Technical Scope

Remanufacturing technologies and challenges span a broad range of areas including:

  • Cleaning
  • Material Assessment & Repair
  • Non-Destructive Inspection
  • Remanufacturing Processes
  • Testing
  • Tools
  • Reverse Logistics
  • Business Models
  • Design for Remanufacture
  • Additive Manufacturing

Through industry site visits, landscape analysis and SIR events, the following areas have been identified as challenges for remanufacturing:

New Technologies for Remanufacture

How can processes be made faster and their costs reduced?

Automate manual processes for measuring wear and material condition on mechanical parts as well as that for the functional performance of mechatronic systems.

Understand how assessment results can be digitally integrated into a remanufacture planning system that defines all the subsequent processes and their scheduling requirements.

Investigate how information obtained at earlier stages of remanufacture can be used to achieve the extreme flexibility required in disassembly and assembly during remanufacture. The flexibility required here includes the ability to cope with the intense variability in remanufacture environments.

Investigate i) novel high speed, low energy ‘material addition’ technologies for mechanical and automotive applications and ii) opportunities to exploit emerging academic work on automated fault finding for electrical and mechatronic systems.

Undertake fundamental work to quantify the performance of remanufactured systems in order to provide robust foundations for quality standards.

Information and Tools

How is remanufacture data managed and analysed?

Investigate methods for fast and accurate identification of products as part of a process to access the functional specifications required to support remanufacture processes and planning.

Establish the requirements and software mechanisms for the controlled dissemination of the proprietary information needed to support efficient remanufacture and meet emerging legislative requirements.

Opportunity to model the activity associated with a product/service after the point of sale with the ultimate goal to optimize aftermarket activity (saving money and environmental resources).

Act as a conduit for the deployment of state-of-the-art prognostic technologies on the shop floor of remanufacture operations.

Environmental Assessment

When is it worth remanufacturing?

Robust processes are required to enable consumers and producers to understand the environmental advantages/disadvantages of remanufacturing.

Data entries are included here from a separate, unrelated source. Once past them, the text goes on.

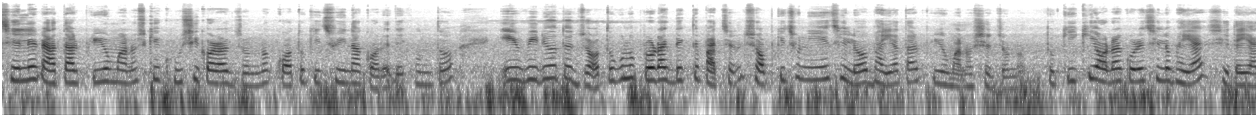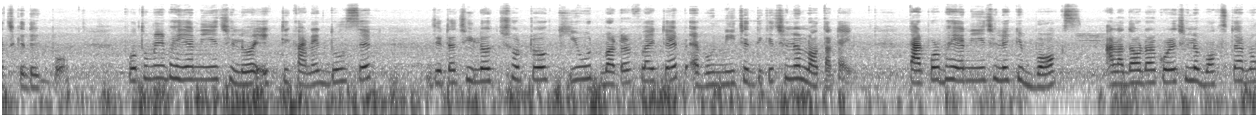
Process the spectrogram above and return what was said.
ছেলেরা তার প্রিয় মানুষকে খুশি করার জন্য কত কিছুই না করে, দেখুন তো। এই ভিডিওতে যতগুলো প্রোডাক্ট দেখতে পাচ্ছেন সব কিছু নিয়েছিল ভাইয়া তার প্রিয় মানুষের জন্য। তো কি কি অর্ডার করেছিল ভাইয়া, সেটাই আজকে দেখব। প্রথমেই ভাইয়া নিয়েছিল একটি কানের দুল সেট যেটা ছিল ছোট কিউট বাটারফ্লাই টাইপ এবং নিচের দিকে ছিল লতা টাইপ তারপর ভাইয়া নিয়েছিল একটি বক্স আলাদা অর্ডার করেছিল বক্সটা এবং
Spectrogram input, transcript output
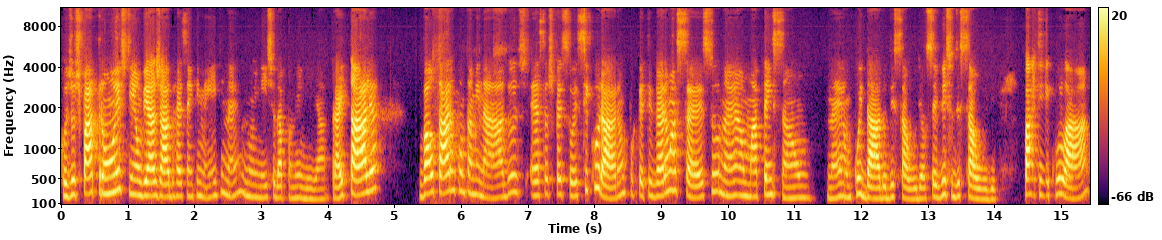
cujos patrões tinham viajado recentemente, né, no início da pandemia, para a Itália, voltaram contaminados, essas pessoas se curaram porque tiveram acesso né, a uma atenção, né, um cuidado de saúde, ao serviço de saúde particular,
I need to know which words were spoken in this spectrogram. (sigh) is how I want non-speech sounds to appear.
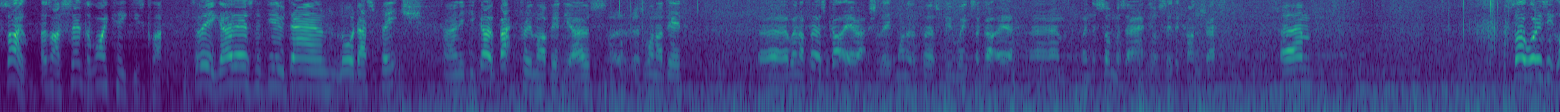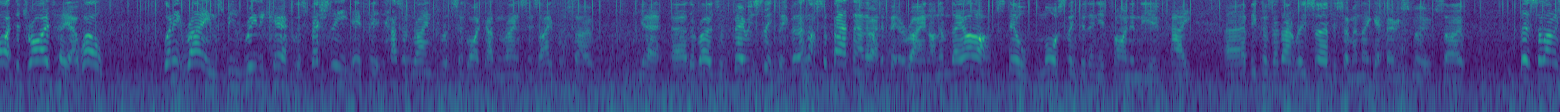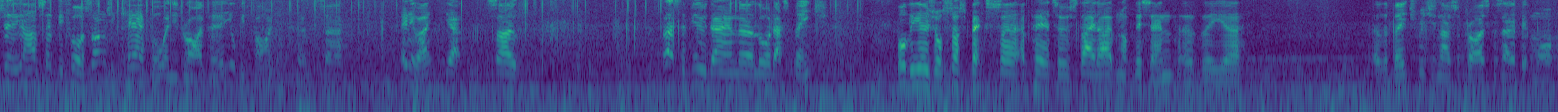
So, as I said, the Waikiki's Club. So there you go, there's the view down Lourdas Beach. And if you go back through my videos, uh, there's one I did uh, when I first got here actually, one of the first few weeks I got here, um, when the sun was out, you'll see the contrast. Um, so what is it like to drive here? Well, when it rains, be really careful, especially if it hasn't rained for like it hadn't rained since April. So yeah, uh, the roads are very slippy, but they're not so bad now they've had a bit of rain on them. They are still more slippy than you'd find in the UK uh, because they don't resurface them and they get very smooth. So, but so long as you, you know, I've said before, as long as you're careful when you drive here, you'll be fine. But uh, anyway, yeah, so, so that's the view down uh, Lourdas Beach. All the usual suspects uh, appear to have stayed open up this end of the uh, of the beach, which is no surprise because they're a bit more,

We aim to undertake case study validations of methodologies and tools to assess the environmental implications of remanufacture processes relative to new components. The case studies will be based on industrial partners’ components.

Establish methodologies to aggregate environmental and monetary costs of parts/products across multiple re-use cycles and explore trade-offs between alternative objectives.

New Business Models

What is the best approach to the new business models?

  • Reverse logistics is required to return the used products to the remanufacturer. Compared to conventional manufacturing this is more complex due to both the uncertainty of supply and variability in the quality of the products returned.
  • The marketing strategy needs to address the negative market perceptions and attitudes towards remanufactured goods.
  • Remanufacturing enables a shift away from a traditional focus on selling products to new business models that provide a service.